    It's no problem at all to hook a 8 Ohm cab to your amp, but it'll deliver about 30% less power than @ 4 Ohm.
     
  3. Your amp will put approximately 150 watts into the 8 ohm cab. No damage, no worries.

    Caveat: this assume a solid state amp. If a tube amp, you must have an 8-ohm tap to run an 8-ohm load.
     
  4. downstairs

    downstairs

    May 13, 2001
    Pasadena, MD
    no, i wanted to try and run 4ohms some way into my 8 ohm cab, what woulda happen?
     
  5. danny3k

    danny3k Guest

    May 26, 2001
    Aguadilla, Puerto Rico
    What do you mean with tap??
     
  6. Matthias

    Matthias

    May 30, 2000
    Vienna, Austria
    You do not 'run Ohms into a cab'. Ohms is the measuring unit for the impedance of the cab.

    An amp puts out power (Watts). The higher the impedance of the cab hooked to the amp, the lower the power output. (The cab 'impedes' the flow of current, so to say)

    And if the impedance of the cab(s) is too low, too much current will flow and the amp will smoke off sooner or later.

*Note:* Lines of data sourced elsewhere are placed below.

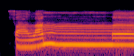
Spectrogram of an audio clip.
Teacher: Jadi didengungkan dimasukkan ke rongga hidung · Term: gunah asliah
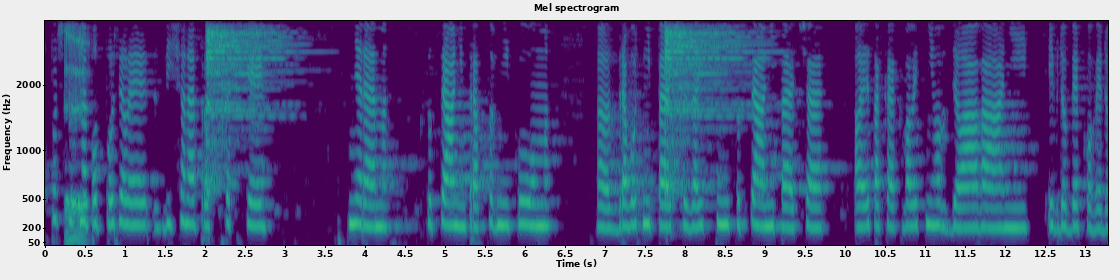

    With all-tube amps things are a little different: The cab has to match the head exactly. To be able to run the amp at different loads, there is either a selector switch or different speaker outputs for 8/4/2 Ohms.

    Matthias
     
  7. Tube power amps had different transformer taps (connections) that allowed the tube output to run with various different speaker impedances. The intent is to closely match the power amp impedance to that of the cabinet.

    A solid state power amp has no taps. It is designed to operate with a specificed minimum impedance, and works fine with impedances higher than the specified minimum. For example, my QSC minimum impedance is 2 ohms. I run an 8 ohm driver and it is fine. If I had a tube power amp, I would use the 8-ohm tap to connect my 8-ohm cabinet.
     
  8. danny3k

    danny3k Guest

    May 26, 2001
    Aguadilla, Puerto Rico
    THANX!!!